handcalcs
Azure Cloud Infographic
For Application Security in your Pipelines
Shark Tracking

Weekly musings – May 13 2022

As I reflect on this week of my technology journey with the conversations I had, what I learned, and what I wanted to do and write about, I decided what better way to work on multiple blog posts than write about what I’d like to write about.

The 2022 observability conference https://o11yfest.org/ is a wrap. For those that are interested in OpenTelemetry this event had plenty of great content with videos with transcripts will become available. Thanks Paul Bruce for your organizing work. While I could only attend some sessions “Building Software Reliability with Distributed Tracing” by Ricardo Ferreira and “Bad Observability” by Stephen Townshend are definitely on my rewatch list. I heard about new things such as keptn – Cloud-native application life-cycle orchestration, and cloudevents – A specification for describing event data in a common way.

A big shot out to Ashton Rodenhiser of Mind’s Eye Creative, who did these amazing animated canvasas during the presentations, I’ve included one at the bottom of this post.

I have never been that into podcasts. I guess I have always been more of a reader than a listener, but this week while having to do some driving, I dove into listing and realized again why I like to read more. Several times I wish I could stop and take notes however lucky for me I was able to see that Thoughworks Technology Podcasts have online transcripts. Coding lessons from the pandemic, The big five tech trends for 2022 and Following an unusual career path: from dev to CEO were all valuable listening. The single best snippet was on rethinking estimation or “no estimate techniques”. I hope I can discuss and implement myself, the “is basically just three things. It’s just right, it’s too big, or it’s insane”.

I took an intro into Web 3.0 with this F5 webinar What is Web3 and How to Build a Dapp?. Yep, I still don’t get Web 3.0 fully, but I can now launch my own blockchain solution with Scaffold-ETH, write Solidity by Example and Learn how to build on Ethereum; the superpowers and the gotchas should I want to in the future.

While I have my favorite YouTube channels that intersect topics including Math, Physics, Engineering, Technology, Facts and Figures, and woodworking (such as Veritasium (11.9M), CGP Grey (5.35M), DIYMontreal (151K) and 3×3 Custom (620K), as part of having random conversations in the social networking of https://o11yfest.org/ I’ve added two new ones to my list of never having enough time. Fireship (1.31M), and TechLinked (1.73M).

So what did I learn on YouTube this week in addition to you can make a video of a topic in 100 seconds. VS Code Top-Ten Pro Tips. I know Microsoft’s Visual Studio Code is more popular, I see it in presentations, but I never knew it has become the goto integrated platform. While I default to the good old CLI for vi, git and the like, and Atom, this video highlighted I need to use VS Code. We all know computer and math gives undesired results Why do computers suck at math? was fun to watch. And I’ve ordered the plans and getting supplies to make this 6-in-1 Trim Router Jig.

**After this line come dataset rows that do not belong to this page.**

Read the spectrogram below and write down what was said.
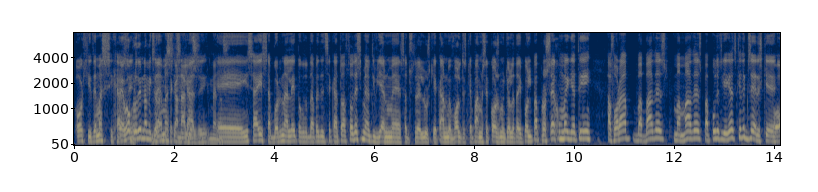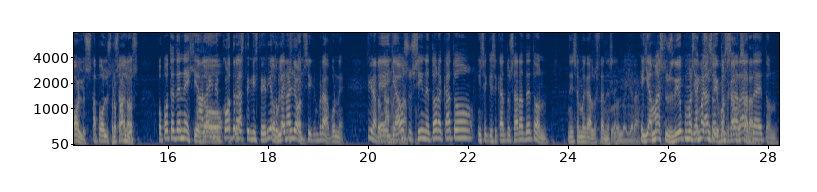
Όχι, δεν μας ησυχάζει. Εγώ προτείνω να μην Δεν ξαναμπεί μας σε κανάλι ο ησυχάζει. συγκεκριμένος. Ε, σα ίσα μπορεί να λέει το 85%. Αυτό δεν σημαίνει ότι βγαίνουμε σαν τους τρελούς και κάνουμε βόλτες και πάμε σε κόσμο και όλα τα υπόλοιπα. Προσέχουμε γιατί αφορά μπαμπάδες, μαμάδες, παππούδες, γιαγιάδες και δεν ξέρεις και Όλους. από όλους τους Προφανώς. άλλους. Οπότε δεν έχει Αλλά εδώ. είναι κόντρα στην ιστερία το των βλέπεις καναλιών. στο ψυχ- Μπράβο, ναι. Τι να το Ε, κάνουμε για τον όσους είναι τώρα κάτω, είσαι και εσύ κάτω των 40 ετών. Είσαι μεγάλος, φαίνεσαι. Κολογερά. Ε, για εμά τους δύο που είμαστε Για εμάς τους κάτω δύο που των είμαστε κάτω 40 από 40. ετών.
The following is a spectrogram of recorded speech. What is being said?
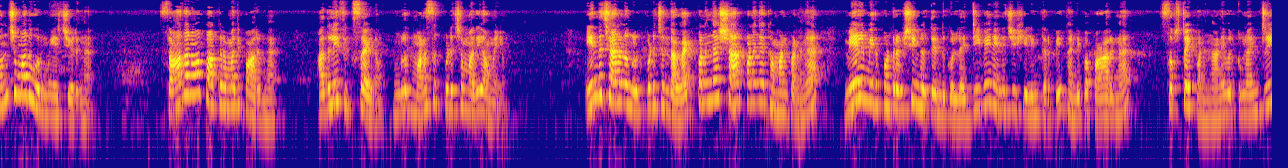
கொஞ்சமாவது ஒரு முயற்சி எடுங்க. சாதாரணமாக பார்க்குற மாதிரி பாருங்க. அதிலே ஃபிக்ஸ் ஆகிடும் உங்களுக்கு மனசுக்கு பிடிச்ச மாதிரி அமையும். இந்த சேனல் உங்களுக்கு பிடிச்சிருந்தா லைக் பண்ணுங்க ஷேர் பண்ணுங்க கமெண்ட் பண்ணுங்க. மேலும் இது போன்ற விஷயங்கள் தெரிந்து கொள்ள டிவைன் எனர்ஜி ஹீலிங் தெரப்பியை கண்டிப்பாக பாருங்க. சப்ஸ்கிரைப் பண்ணுங்க. அனைவருக்கும் நன்றி.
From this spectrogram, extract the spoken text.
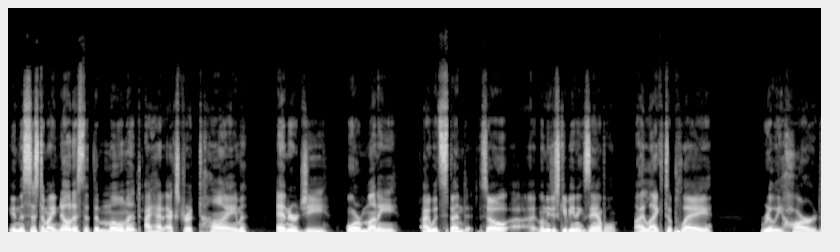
in the system. I noticed that the moment I had extra time, energy, or money, I would spend it. So uh, let me just give you an example. I like to play really hard.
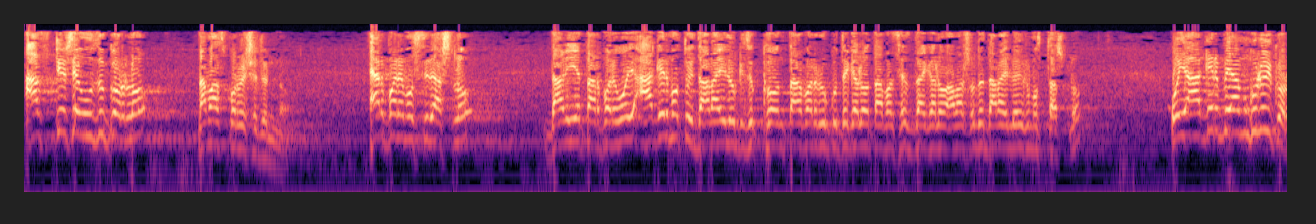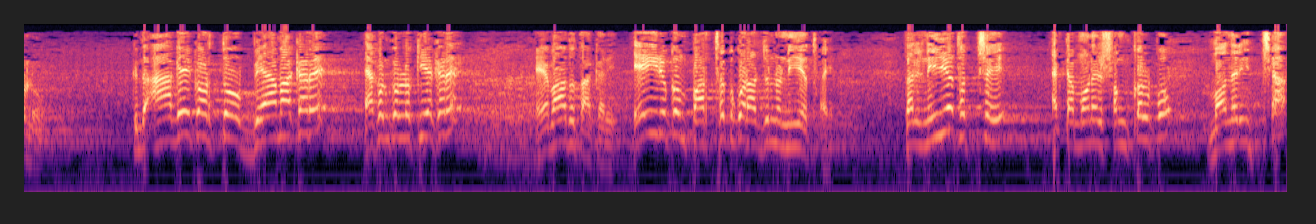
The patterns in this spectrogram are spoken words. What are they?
আজকে সে উজু করল নামাজ পড়বে সেজন্য। এরপরে মসজিদে আসলো। দাঁড়িয়ে তারপরে ওই আগের মতোই দাঁড়াইলো কিছুক্ষণ, তারপরে রুকুতে গেল, তারপর শেষদায় গেল, আবার শুধু দাঁড়াইলো সমস্ত আসলো। ওই আগের ব্যায়ামগুলোই করল। কিন্তু আগে করতো ব্যায়াম আকারে, এখন করল কি আকারে? এবাদত আকারে। এইরকম পার্থক্য করার জন্য নিয়ত হয়। তাহলে নিয়ত হচ্ছে একটা মনের সংকল্প, মনের ইচ্ছা।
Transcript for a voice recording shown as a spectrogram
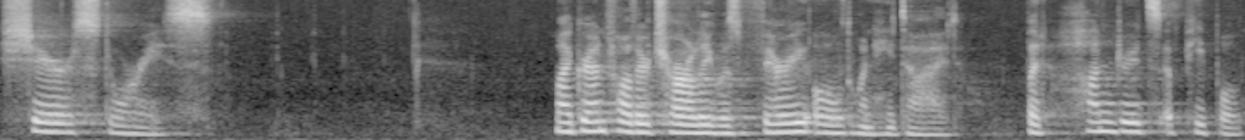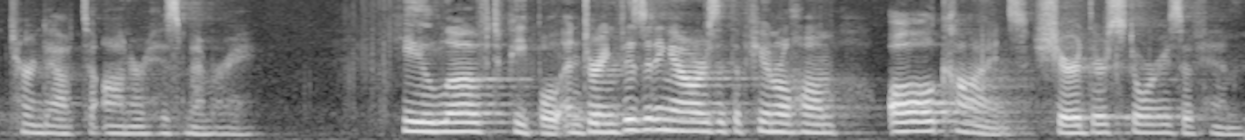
share stories. My grandfather Charlie was very old when he died but hundreds of people turned out to honor his memory. He loved people, and during visiting hours at the funeral home, all kinds shared their stories of him.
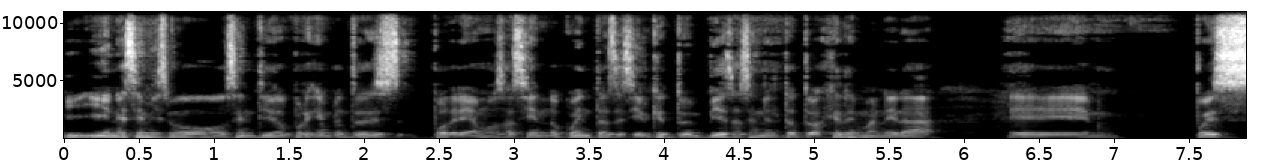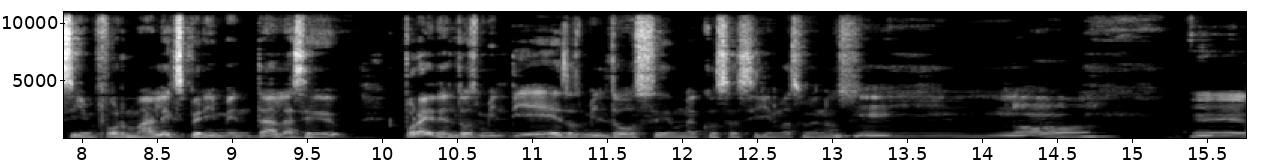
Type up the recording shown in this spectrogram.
y, y, en ese mismo sentido, por ejemplo, entonces podríamos haciendo cuentas decir que tú empiezas en el tatuaje de manera, eh, pues, informal, experimental, hace por ahí del 2010, 2012, una cosa así, más o menos. Mm, no. Eh,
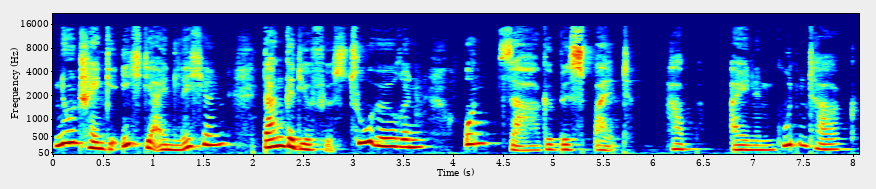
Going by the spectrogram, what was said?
Nun schenke ich dir ein Lächeln, danke dir fürs Zuhören und sage bis bald. Hab einen guten Tag.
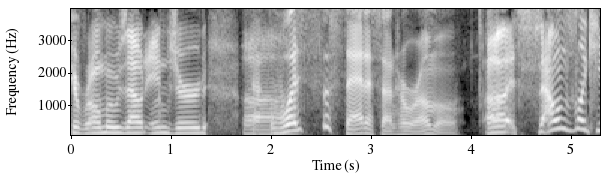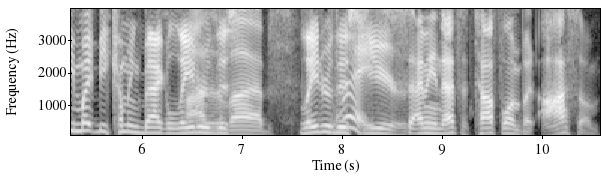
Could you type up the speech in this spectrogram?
Hiromu's out injured. Uh, What's the status on Hiromu? Uh, it sounds like he might be coming back later Positive this vibes. later this Nice. year. I mean, that's a tough one, but awesome.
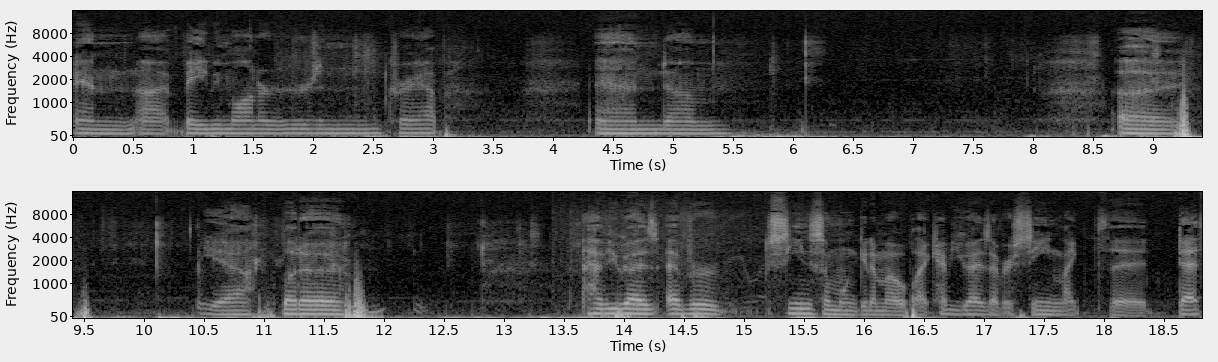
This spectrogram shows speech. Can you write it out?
and uh, baby monitors and crap. And um, uh, yeah, but uh, have you guys ever seen someone get a MOAB? Like, have you guys ever seen like the death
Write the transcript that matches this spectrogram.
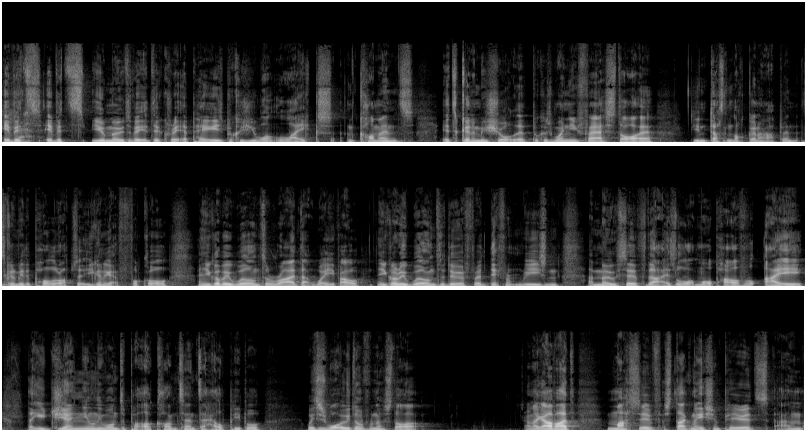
If it's if it's you're motivated to create a page because you want likes and comments, it's going to be short lived because when you first start it, you, that's not going to happen. It's going to be the polar opposite. You're going to get fuck all, and you've got to be willing to ride that wave out. And you've got to be willing to do it for a different reason, a motive that is a lot more powerful, i.e., that you genuinely want to put out content to help people, which is what we've done from the start. And like I've had massive stagnation periods, and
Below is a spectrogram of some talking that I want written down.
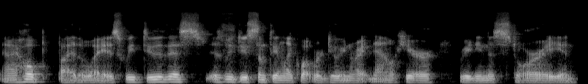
And I hope, by the way, as we do this, as we do something like what we're doing right now here, reading the story and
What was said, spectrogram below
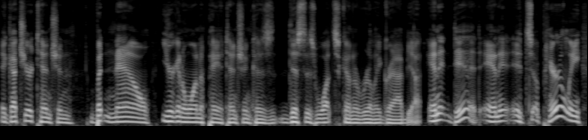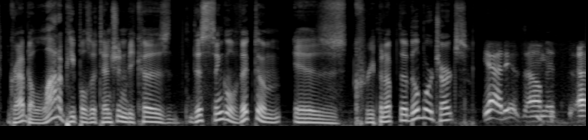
It got your attention. But now you're going to want to pay attention because this is what's going to really grab you. And it did. And it, it's apparently grabbed a lot of people's attention because this single victim is creeping up the Billboard charts. Yeah, it is. Um, it's uh,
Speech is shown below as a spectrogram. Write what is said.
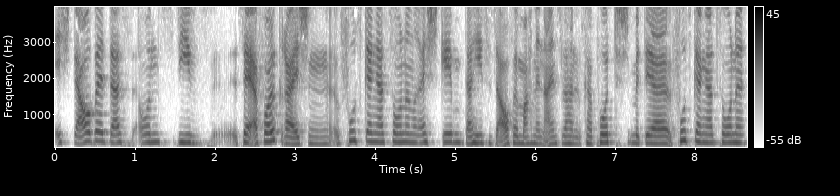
Ich glaube, dass uns die sehr erfolgreichen Fußgängerzonen recht geben. Da hieß es auch, wir machen den Einzelhandel kaputt mit der Fußgängerzone.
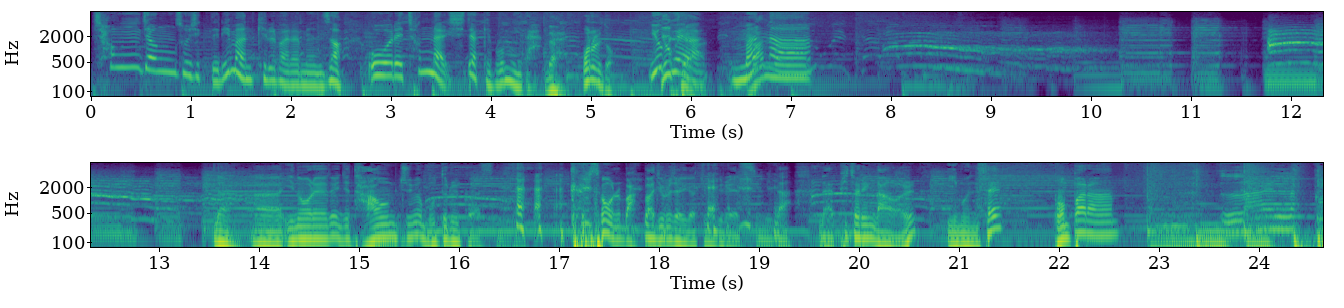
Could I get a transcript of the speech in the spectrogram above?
청정 소식들이 많기를 바라면서 5월의 첫날 시작해 봅니다. 네, 오늘도 유쾌한 만남. 네, 이 노래도 이제 다음 주면 못 들을 것 같습니다. 그래서 오늘 막바지로 저희가 준비를 했습니다. 네, 피처링 나얼 이문세 봄바람. 라일락꽃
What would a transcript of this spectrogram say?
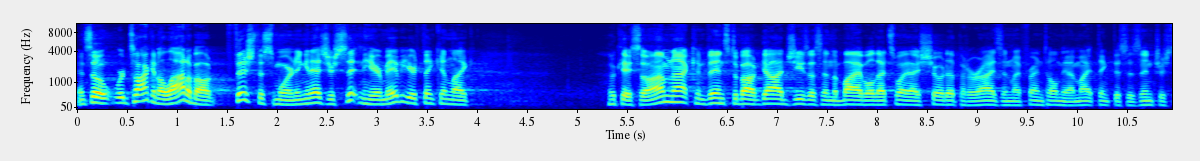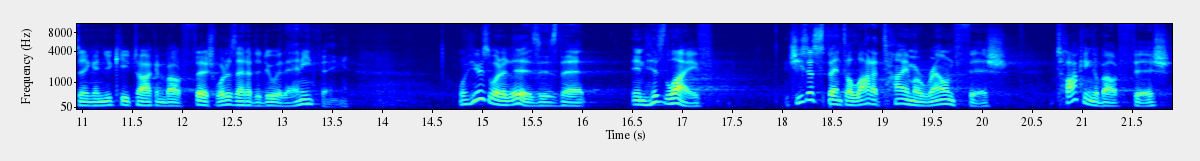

I’ll leave this blog with a few images reflecting the week.

Building Software Reliability with distributed Tracing
It's not my job
Test Data and Training Data
The AI Model they want, The data they give
Easter Island - Dig Deeper